New York

Vitaly Komar and Alexander Melamid

The relation between conceptual art and painting remains an uncertain marriage. It was in defiance of their rigid separation by the cultural status quo that Vitaly Komar and Alexander Melamid first sullied their “pure” idea art with the sensual, and therefore more marketable, trappings of painting. It’s now been long enough since this collaborative duo returned to the academic style in which they were trained, a gesture at once sentimental and satiric, that the irony one expected to find in their most recent show stemmed in part from the eclipse of their conceptual status, the ease with which they have settled into the art world’s commodity machinery. Komar and Melamid may have drifted away from the art-market innuendo that barbed much of their previous work (such as their project of buying and selling souls), but the paintings they now produce are equally sarcastic as allusive caricatures of global cultural politics. The ambiguous duality of wealth and poverty that art may embrace, on either commercial or conceptual terms, was but one teaser in their earlier work, and it stemmed from the same disorienting cultural schizophrenia made explicit in their new paintings.

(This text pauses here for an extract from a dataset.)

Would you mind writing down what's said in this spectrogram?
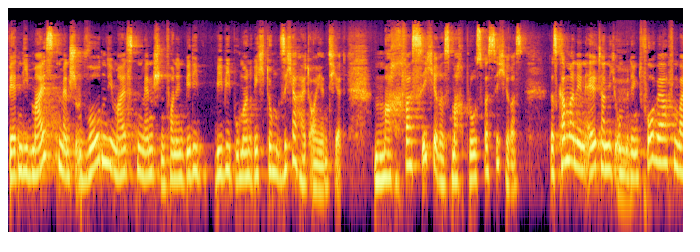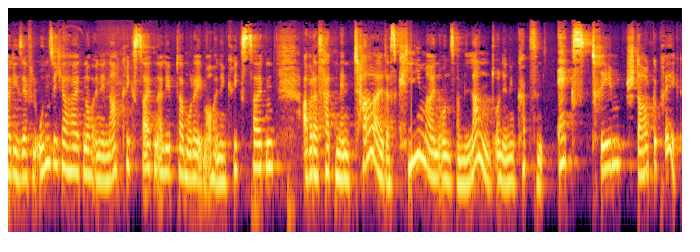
werden die meisten Menschen und wurden die meisten Menschen von den Babyboomern Richtung Sicherheit orientiert. Mach was Sicheres, mach bloß was Sicheres. Das kann man den Eltern nicht unbedingt vorwerfen, weil die sehr viel Unsicherheit noch in den Nachkriegszeiten erlebt haben oder eben auch in den Kriegszeiten. Aber das hat mental das Klima in unserem Land und in den Köpfen extrem stark geprägt.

Komar and Melamid’s appropriated Old Master technique, that of layering glaze overglaze to build up form, stands out like a historical albatross even in this appropriative age. It is specific to the cultural politics they address, a contrived slant on the propagandistic grandeur of the officially sanctioned Socialist Realist genre in their native Russia. These latest works are multi-paneled canvases executed in their previous mock-historical style, to which they’ve applied an eclectic hodgepodge of Modernist and Post-Modernist gestures. The large scale of the panels and the jam-packed installation emphasized the overcrowded, claustrophobic condition of our current art politics and economy The ridicule levied on the standards of taste established by socialistic governments has now been applied to the broader (but just as narrowly conceived) spectrum of Western (capitalist) Modernism. Each cliché of invention is a specimen selected from an endless rack of styles without content. The pluralistic glut of current artistic production is exposed as a laughable excess of commercial hype, “new and improved” commodities churned out to satisfy the appetite of a bourgeois consumer society Komar and Melamid’s expanded cast of esthetic follies acts out a farce of accepted values—social, political, sexual, esthetic, or whatever else comes into the artists’ line of fire.

Komar and Melamid’s attitude is a rare one of distance without dispassion. Their peculiar relation to their subject matter, that of identification on one level and alienation on another, is due, one would suspect, to the bizarre schism in their heritage. They are caught in a global power rift: expatriates of a communist regime living and working in the most capitalistic art system ever, they are neither entirely Russian nor Western, but uncomfortably both. With two homes that fail to equal one, they remain displaced, alien creatures whose mixed cultural program cannot help but measure the differences and similarities between its opposing cultural factions. They can see that New York is the warehouse of America’s cultural colonialization of the world, just as they have seen the cultural stagnation caused by the Soviet government’s control of art. They have the proper perspective from which to see the joke, and the gift of making it just as obvious for anyone to see.

Carlo McCormick